Some diseases are so rare that a primary care physician may see only one or two cases in an entire career. The problem with the math in daily practice, however, comes from the sheer number of rare diseases--more than 8,000 known so far. Even low prevalence disorders add up to the likelihood that one in ten patients who walk through a primary physician's door are likely to have or develop a debilitating or life-threatening rare disease.
The difficulty in detecting one rare disease among so many possibilities leads patients on an average diagnostic journey of more than seven years and seeing an average of seven different specialists.
Although high throughput molecular testing is becoming more available, the odds of finding a diagnosis is still only 25 percent without enough patient data to sort out which genetic variants are clinically relevant.
However, a new tool that is as near as your smart phone is improving the odds and providing clues on where to look next. The Face2Gene app developed by FDNA, Inc. (Facial Dysmorphic Novel Analysis) is free to physicians and available in Iphone, Android, PC and Mac formats.
"You simply upload a photo of the patient to a HIPAA secure and verified server," UAB medical geneticist and pediatrician Anna Hurst, MD said. "The image is translated into mathematical calculations of more than 140 data points. Measurements and ratios are then compared to a vast database of facial variants linked to many different disorders. The patient's features are analyzed in seconds and the app generates a list of syndromes that match or show similarities.
"The app doesn't take the place of the physician's judgment, but it can provide added confirmation when you are considering additional testing. It helps to narrow the field when there are too many possibilities. And when you've eliminated everything likely, it provides clues on where to look next."

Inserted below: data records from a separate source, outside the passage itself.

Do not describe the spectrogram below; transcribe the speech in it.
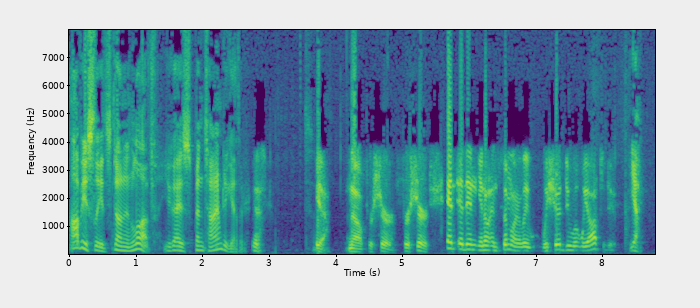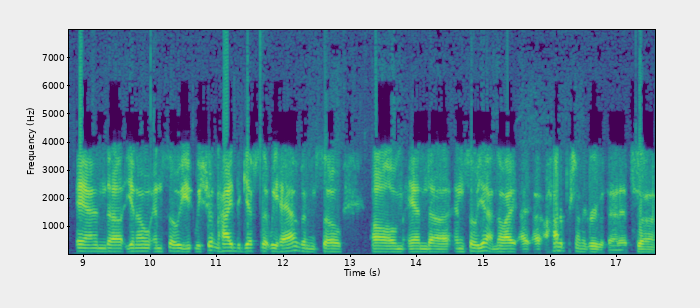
obviously it's done in love. You guys spend time together. Yes. So. Yeah. No, for sure, for sure. And, and then you know, and similarly, we should do what we ought to do. Yeah. And uh, you know, and so we, shouldn't hide the gifts that we have, and so um, and uh, and so yeah, no, I a hundred percent agree with that. It's uh,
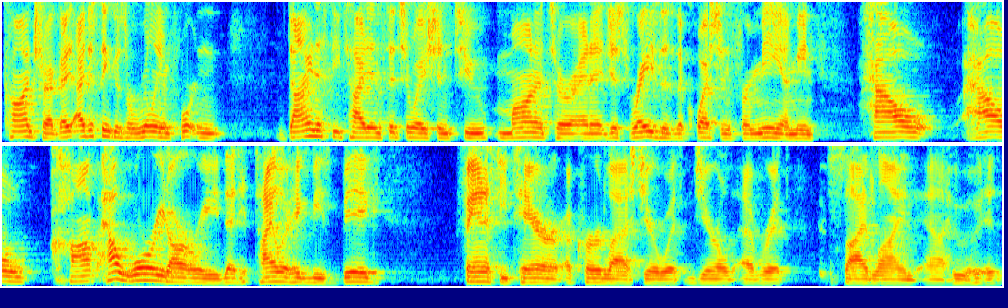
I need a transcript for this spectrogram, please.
contract. I, I just think there's a really important dynasty tight end situation to monitor, and it just raises the question for me. I mean, how how com- how worried are we that Tyler Higbee's big fantasy tear occurred last year with Gerald Everett sidelined, uh, who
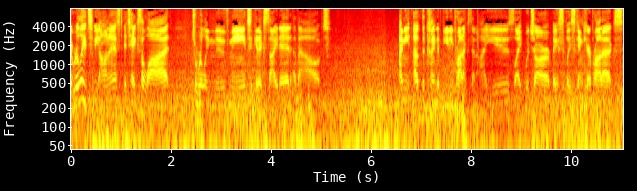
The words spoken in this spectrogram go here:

When Hurst was in training, her mentors were beta testers of the app, and today she is on the advisory board as a clinician using Face2Gene in real world practice.
"In some disorders with a genetic basis, there are characteristic differences in facial features, such as in Down syndrome. Other variations may be less defined, but are common in specific genetic diseases. The analysis looks at things like spacing and angle of the eyes; the position and shape of the ears; the structures of the nose; corners of the mouth and size of the chin; placement of the neck bones and overall facial proportions," Hurst said.

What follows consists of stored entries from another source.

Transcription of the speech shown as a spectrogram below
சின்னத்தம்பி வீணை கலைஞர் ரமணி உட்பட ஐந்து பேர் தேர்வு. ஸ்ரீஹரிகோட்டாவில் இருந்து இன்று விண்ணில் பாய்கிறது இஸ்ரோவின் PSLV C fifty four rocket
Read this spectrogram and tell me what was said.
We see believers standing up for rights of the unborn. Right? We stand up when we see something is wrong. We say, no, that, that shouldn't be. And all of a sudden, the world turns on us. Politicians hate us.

The app can search the London Medical Database for correlations between patient photos and such disorders as Noonan's syndrome, Smith-Magenis syndrome and Russell-Silver syndrome, as well as diseases with facial differences that may be less apparent.

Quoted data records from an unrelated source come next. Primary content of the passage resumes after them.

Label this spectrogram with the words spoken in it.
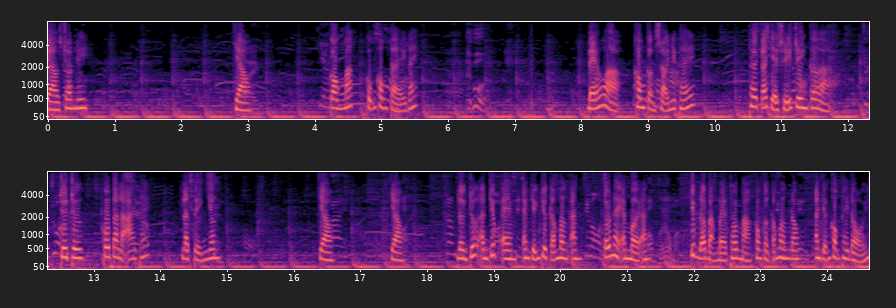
Chào Johnny. Chào. Con mắt cũng không tệ đấy. Béo à Không cần sợ như thế. Thuê cả vệ sĩ riêng cơ à. Trư trư, Cô ta là ai thế? Là tiện nhân. Chào. Chào. Lần trước anh giúp em Em vẫn chưa cảm ơn anh. Tối nay em mời anh. Giúp đỡ bạn bè thôi mà, Không cần cảm ơn đâu. Anh vẫn không thay đổi.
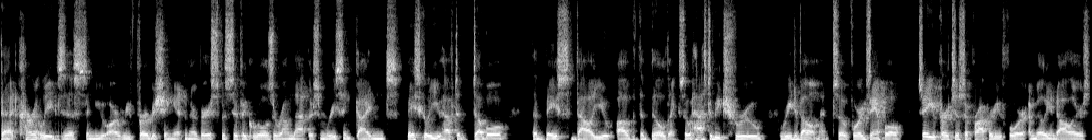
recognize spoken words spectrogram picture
that currently exists and you are refurbishing it. And there are very specific rules around that. There's some recent guidance. Basically, you have to double the base value of the building. So it has to be true redevelopment. So, for example, say you purchase a property for a million dollars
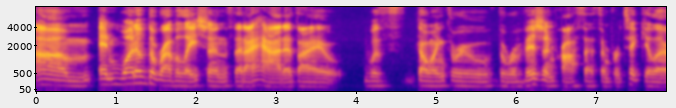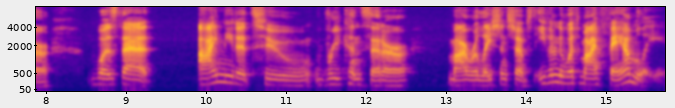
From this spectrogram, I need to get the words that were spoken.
Um, and one of the revelations that I had as I was going through the revision process in particular was that I needed to reconsider my relationships, even with my family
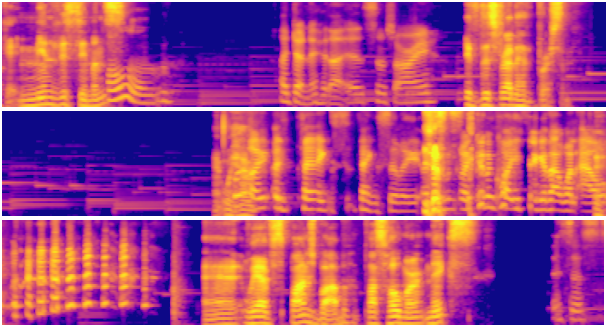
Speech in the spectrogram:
Okay, Mindy Simmons. Oh. I don't know who that is. I'm sorry. It's this redhead person. And we Well, have I, I, thanks, thanks, silly. I, Yes. couldn't, I couldn't quite figure that one out. uh, we have SpongeBob plus Homer mix. it's just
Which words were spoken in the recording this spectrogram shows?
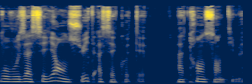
vous vous asseyez ensuite à ses côtés à 30 cm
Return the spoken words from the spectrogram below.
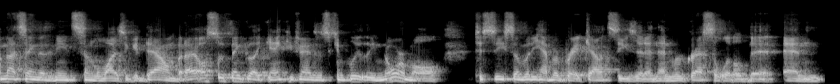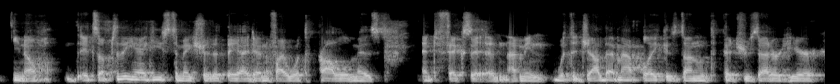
I'm not saying that it needs to send Loaisiga down, but I also think like Yankee fans, it's completely normal to see somebody have a breakout season and then regress a little bit. And, you know, it's up to the Yankees to make sure that they identify what the problem is and to fix it. And I mean, with the job that Matt Blake has done with the pitchers that are here,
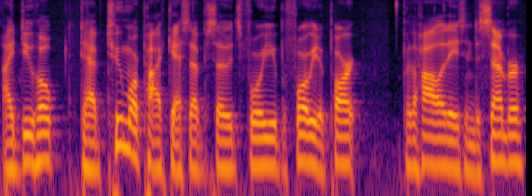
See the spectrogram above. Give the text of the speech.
I do hope to have two more podcast episodes for you before we depart for the holidays in December.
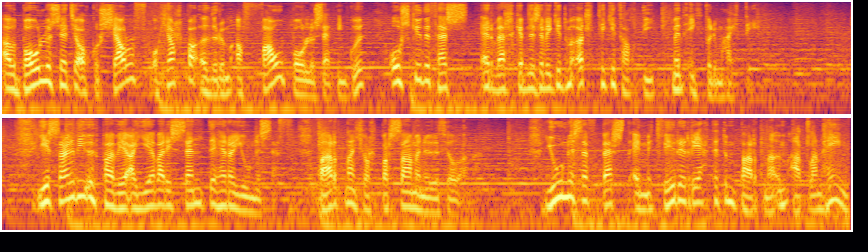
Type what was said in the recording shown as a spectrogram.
Að bólusetja okkur sjálf og hjálpa öðrum að fá bólusetningu og skjöðu þess er verkefni sem við getum öll tekið þátt í með einhverjum hætti. Ég sagði í upphafi að ég var í sendiherra UNICEF, barna hjálpar saminuðu þjóðana. UNICEF berst einmitt fyrir réttetum barna um allan heim.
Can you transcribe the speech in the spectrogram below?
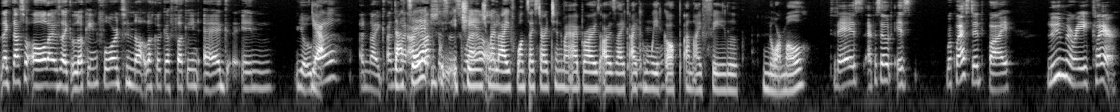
like that's what all i was like looking for to not look like a fucking egg in yoga Yeah. and like and That's my it. eyelashes It changed my life once I started tinting my eyebrows. I was like, I can wake mm-hmm. up and I feel normal. Today's episode is requested by Lou Marie Claire.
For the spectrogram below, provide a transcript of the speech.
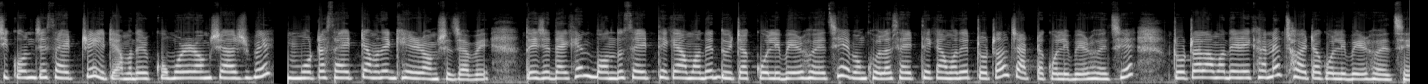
চিকন যে সাইডটি এটি আমাদের কোমরের অংশে আসবে, মোটা সাইডটি আমাদের ঘেরের অংশে যাবে। তো এই যে দেখেন, বন্ধ সাইড থেকে আমাদের দুইটা কলি বের হয়েছে এবং খোলা সাইড থেকে আমাদের টোটাল চারটা কলি বের হয়েছে। টোটাল আমাদের এখানে ছয়টা কলি বের হয়েছে।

"UAB is active in Neurofibromatosis research, and we often see patients who have been referred to us for diagnosis and treatment. The Face2Gene app can be helpful in confirming the diagnosis and in identifying other factors that might be involved," Hurst said.
The entire database has been crowd-sourced from real-world patient cases through broad networks of clinical, lab and research users, and additional data is being contributed on an ongoing basis. Using facial analysis, artificial intelligence, and deep learning algorithms, the app transforms data into actionable genomic intelligence to help clinicians recognize syndrome-related phenotypes and disease-causing genes.
In research, as new clinical features and genes are discovered, it can assist in developing disease-predicting biomarkers. The data can also be accessed by drug companies to develop, test and market new therapeutics for rare diseases around the world.
"As of now, the app is being used clinically primarily by specialists involved in evaluations of genetic disorders and rare diseases, but physicians who are distant from a referral facility or who have a case they suspect may have a genetic basis might want to download the app," Hurst said. "It is free and available from Google Playstore and the App Store, but you will need to register, since it can only be used by health care professionals.
"The patient's privacy is also well protected. Only the person who uploads the photo can see it. The photo is immediately translated into mathematical data that is encrypted so even the people who manage the database can see only numbers and no faces.
"However, the data Face2Gene returns can help you look at a case more clearly. Any matches are prioritized in order of correlation so you can see the most likely places to start looking to find answers for your patients."
Anna Hurst, MD
Face2Gene, FDNA, Facial Dysmorphic Novel Analysis, UAB, genetic disease, Anna Hurst MD, rare disease, London Medical Database, Noonan's syndrome, Smith-Magenis syndrome, Russell-Silver syndrome, neurofibromatosis